Dr. John Volckens, a Professor in the Department of Environmental and Radiological Health Sciences, recently received $2.5 million in two grants from the National Institute for Occupational Safety and Health to measure industrial dust particles that can cause health problems.
Dr. Volckens plans to develop a dust spectrometer that will capture and measure inhalable dust – about the size of flour dust – before it settles. He’ll also create an inexpensive, lightweight device that workers can wear on their shoulders to immediately sample their exposure. The effort builds on a current project Dr. Volckens has with Dr. Stephen Reynolds, Director of the High Plains Intermountain Center for Agricultural Health and Safety at CSU. Local dairy and feedlot industries are lending support to the project.
“If you took a handful of flour and threw it into the air, it would settle on the ground and you could see it – we don’t have good means to measure those inhalable particles accurately to give companies and workers information about their exposure,” said Dr. Volckens. “They’re the same types of particles that make your eyes itchy, your throat itchy. They deposit in your nose and mouth and you swallow them, so they can become a big problem. Exposures that last one to two minutes can affect you for hours or days. And workers that get exposed to these clouds every day might have long-term effects. That’s the kind of thing we’re trying to prevent – we’re trying to prevent disease over the working lifetime of individuals.
Another issue Dr. Volckens will address with the grants is lowering the cost of current exposure tests, which are cost-prohibitive for most companies. He wants to create a simple test that anyone can use. For this aspect of the research he is partnering with Dr. Chuck Henry, a Professor in the Department of Chemistry at Colorado State.
“We want that sample test to be under $1,” said Dr. Volckens. “The process now can cost hundreds of dollars to even take a single measurement, and it’s inhibiting our ability to find out where there are exposure problems in industry. We want to revolutionize the field by letting anyone take a sample. This research will really increase our reach to find hazards and protect people.”

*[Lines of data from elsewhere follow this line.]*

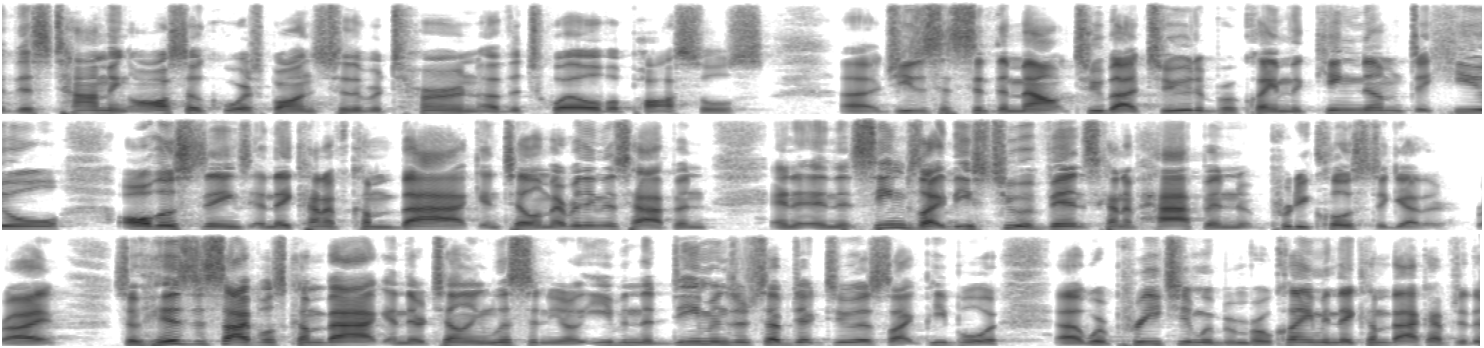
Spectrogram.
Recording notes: Sermon audio from our morning service.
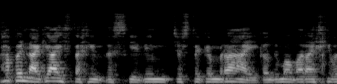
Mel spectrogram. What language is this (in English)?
Welsh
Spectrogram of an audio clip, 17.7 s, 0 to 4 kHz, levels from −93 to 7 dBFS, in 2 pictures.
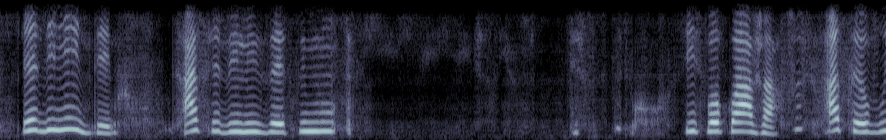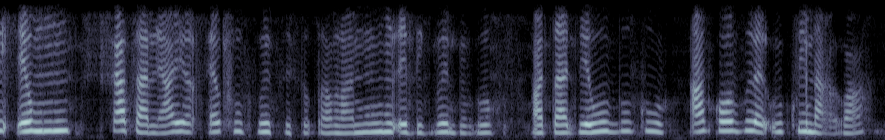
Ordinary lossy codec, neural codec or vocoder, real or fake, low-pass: Opus, 32 kbps; autoencoder, 44.1 kHz, a latent of 192 numbers a frame, MeloTTS; fake; 3.6 kHz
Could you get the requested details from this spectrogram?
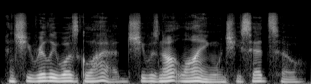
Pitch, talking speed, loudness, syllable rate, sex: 140 Hz, 250 wpm, -17 LUFS, 5.1 syllables/s, male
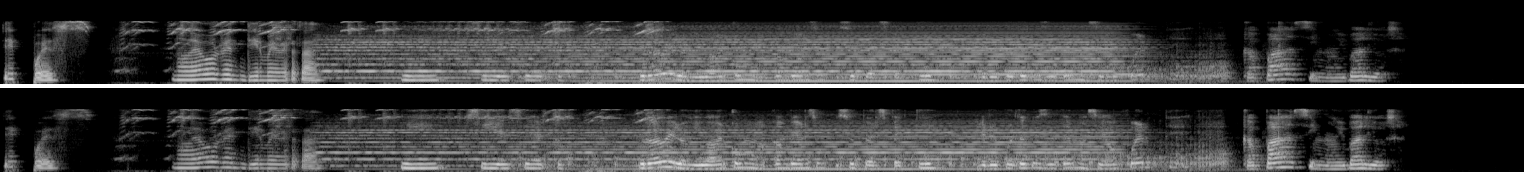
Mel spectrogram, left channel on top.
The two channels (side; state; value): both; normal; correlation 0.09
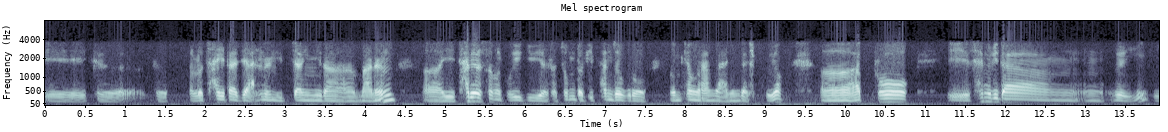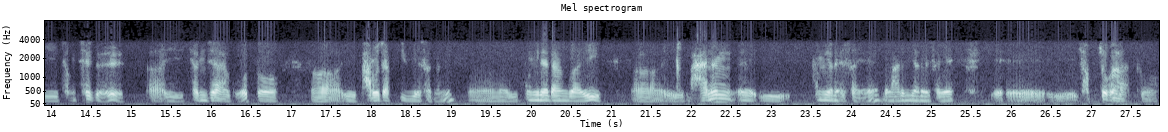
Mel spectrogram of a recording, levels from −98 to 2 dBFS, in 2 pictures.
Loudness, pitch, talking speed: -17 LUFS, 105 Hz, 235 characters per minute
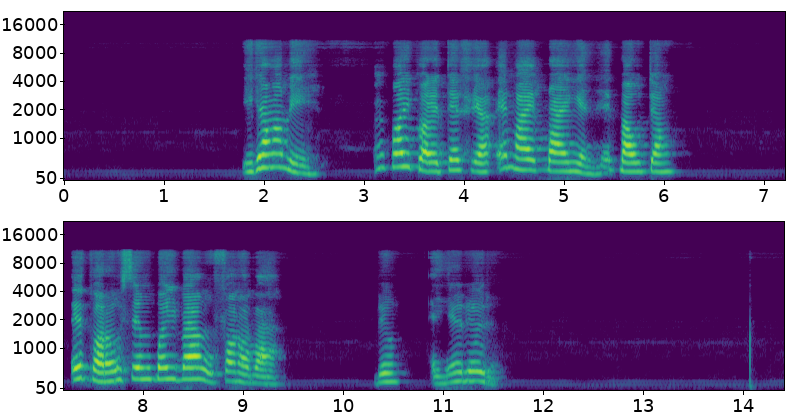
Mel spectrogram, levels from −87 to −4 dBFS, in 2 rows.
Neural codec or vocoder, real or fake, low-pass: codec, 32 kHz, 1.9 kbps, SNAC; fake; 10.8 kHz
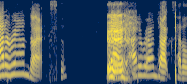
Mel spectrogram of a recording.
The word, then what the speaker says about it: Adirondacks: It's just like the chair, the Adirondacks, because I kept trying to call it the Adirondacks, and that's not how you say it. And my husband would look at me and go, like the chair, and I'm like, oh yeah, Adirondacks.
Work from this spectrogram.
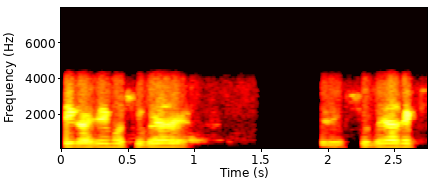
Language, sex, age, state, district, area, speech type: Odia, male, 60+, Odisha, Gajapati, rural, conversation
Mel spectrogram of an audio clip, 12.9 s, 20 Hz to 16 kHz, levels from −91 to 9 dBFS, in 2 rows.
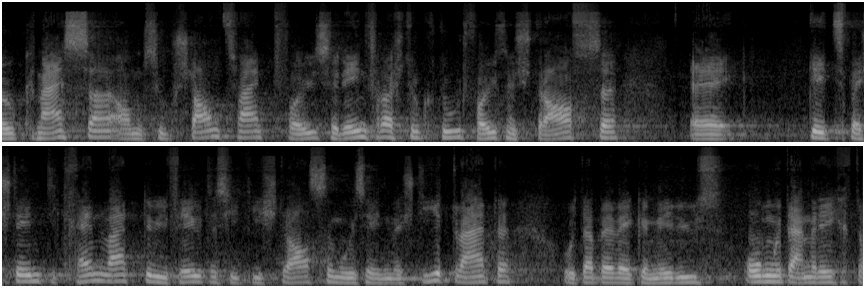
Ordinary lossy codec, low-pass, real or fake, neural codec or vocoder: Opus, 16 kbps; 14.4 kHz; real; none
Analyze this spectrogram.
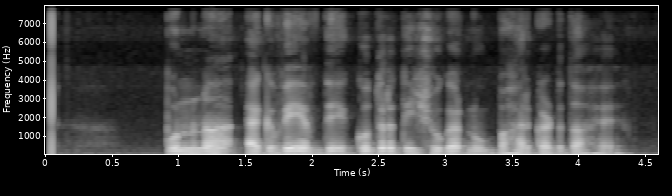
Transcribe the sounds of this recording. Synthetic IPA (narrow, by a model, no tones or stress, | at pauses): pʊnnaːɛɡʋeːʋd̪eːkʊd̪ɾət̪iːʃʊɡəɾnũːbaːəɾkəʈd̪aːɦɛ̰ː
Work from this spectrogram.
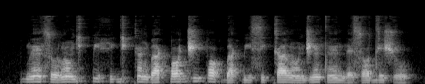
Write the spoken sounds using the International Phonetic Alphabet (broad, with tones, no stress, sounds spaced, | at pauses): b ɛ̃˧ s o˨ l ɔ̃˧ ɡ i˦ k͡p i˦˨ h i˧ ɡ i˦ k ã˦ ɡ͡b a˧ k͡p ɔ˦ d͡ʒ i˦ b ɔ˦˨ ɡ͡b a˨ k͡p i˨˦ s i˧ k a˦ l ɔ̃˧ d͡ʒ ɛ̃˦ t ɛ̃˧ n ɛ˨ s ɔ˨˦ d e˦˨ ʃ o˨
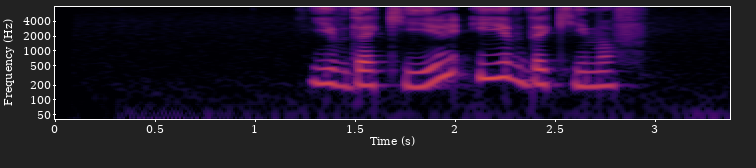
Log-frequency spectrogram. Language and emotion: Russian, neutral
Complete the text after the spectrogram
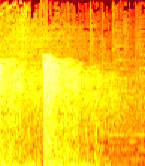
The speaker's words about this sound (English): At point-blank range, all the British guns opened fire.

Dr. Volckens is collaborating on the project with colleagues at the University of Iowa and the University of Utah. Scientists at the University of Iowa will run computer models to design a dust sampler that best mimics particle inhalation into the human nose and mouth. In Utah, they’ll evaluate the design in a state-of-the-art aerosol wind tunnel before moving into the field to test these technologies in various industrial settings.